Thankfully, on this occasion the best is actually in the mid range, a camera that is reasonably priced but has features that I simply cannot afford to ignore. Firstly, the lens does not come shooting out of the camera body every time you turn it on, but is captive beneath glass and goes through its motions fully protected. The camera can be also dropped from above head height and will be unaffected, and, crucially, it is fully waterproof to five metres...

Which means I can shoot pictures of swimming fish, should I wish.

And I do!

6:30am Friday morning, Danny came over to try after a ruffe in the only stretch of water that anyone seems to know of that is currently capable of producing this apparently rare fish. I have caught a grand total of five now, but never more than one in a session and all came from just two swims - for a mile or more to the right and to the left, they are apparently absent...

We chose the second of the two pegs because two anglers can comfortably angle there together. Danny used a pole, a technique that was fascinating to watch and remarkably effective on the canal. I might get one myself, now`! I used a waggler and fished a lobworm for roach...

A six inch worm on a size eight hook might seem like no kind of roach bait, but virtually every fish caught will be over a pound

Half an hour in I returned home to make mugs of tea and brought them back to the bank. When I returned Danny was grinning like a schoolboy who'd just found a fifty pound note - yep, he'd had a ruffe! He was sure he could get a few more and clinch the ruffe point - I wasn't so sure as he was experiencing the same pattern I always had - a lot of perch and a single ruffe.

Sure enough the session finished a few hours later with just the one ruffe. Over same period my worm produced a few perch of a nice stamp and two small zander, one landed and one who slipped the hook.

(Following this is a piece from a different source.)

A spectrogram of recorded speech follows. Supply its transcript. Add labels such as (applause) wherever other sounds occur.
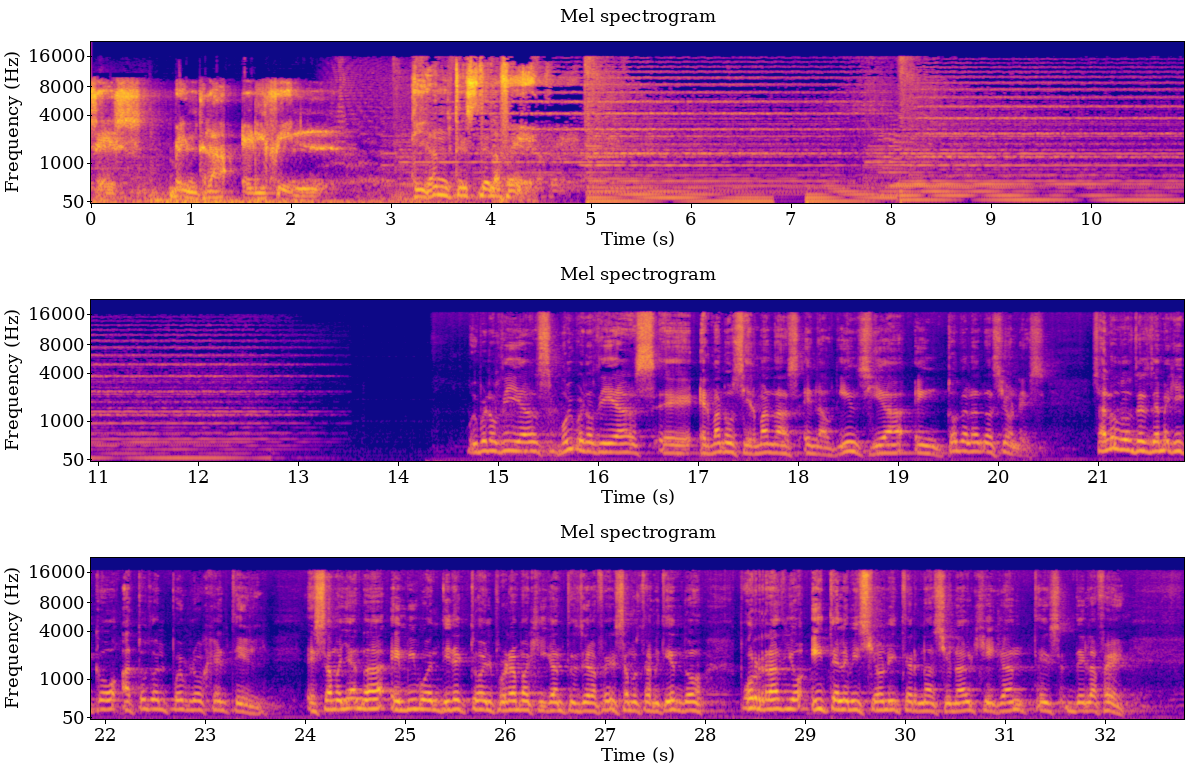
Entonces vendrá el fin. Gigantes de la Fe. Muy buenos días, muy buenos días, eh, hermanos y hermanas en la audiencia en todas las naciones. Saludos desde México a todo el pueblo gentil. Esta mañana en vivo, en directo, el programa Gigantes de la Fe. Estamos transmitiendo por radio y televisión internacional Gigantes de la Fe.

I think I'll go back to the zander fishing till the weather cools and the surface clears of leaves as the zander fishing does not seem to want me to let me go just yet!

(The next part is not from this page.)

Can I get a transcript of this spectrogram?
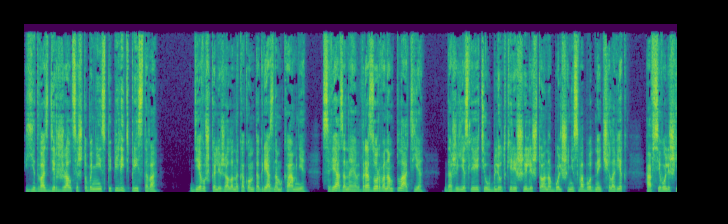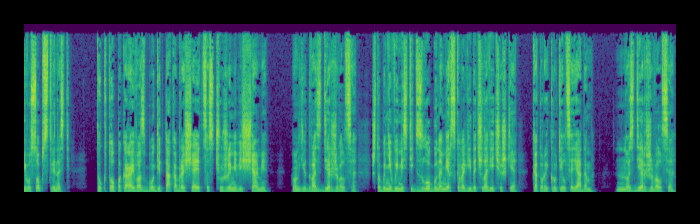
едва сдержался, чтобы не испепелить пристава. Девушка лежала на каком-то грязном камне, связанная в разорванном платье. Даже если эти ублюдки решили, что она больше не свободный человек, а всего лишь его собственность, то кто, покарай вас боги, так обращается с чужими вещами? Он едва сдерживался, чтобы не выместить злобу на мерзкого вида человечешки, который крутился рядом. Но сдерживался.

  1. Jeff, although I've spectacularly failed with the zander so far here on the Oxford, I have managed a few ruffe around Cropredy.

  2. Notice the barded hooky on the worm. I've found, like you I expect, barbless hook and worms result in "no worm". If you want to fish worms with barbless (or have to due to water rules), get yourself some cheap latex float stops on ebay and use on on the hook to keep the worm on...

  3. Jeff. What model camera have you been using and would you be using Photoshop?

  4. They are hard to find anywhere in any kind of quantity it seems, Dave, but they used to be so common as to be a pest.

    Jaa, I don't mind just hanging a worm on a barbless hook when float fishing as I've not found it to wriggle off that easily but when ledgering and leaving a bait place for many hours you don't want to retrieve to find it gone, do you! I tried little bits of rubber band when I started but never had a fish on it so I lost faith in it.

    Mervyn. I have always used sub £100 Olympus point and shoots. The camera that finally gave out was an 8.5 megapixel X855, a metal bodied job that was tough enough for fishing so long as the lens was not messed with.

    I do use Photoshop on every single picture I take as these automatic everything cameras cannot possibly give you anything like a finished result, I find. In fact I think they are designed to deliver blandness but the Olympus chip does capture an awful lot of rich info and its pics can be pushed a long way without cracking up.

    I crop then use a bit of exposure correction to enrich the shadows, unsharp mask and a black border of 1 pixel. I hardly ever use any other tool except sometimes I'll remove the landing net handle out of my ear with the clone stamp!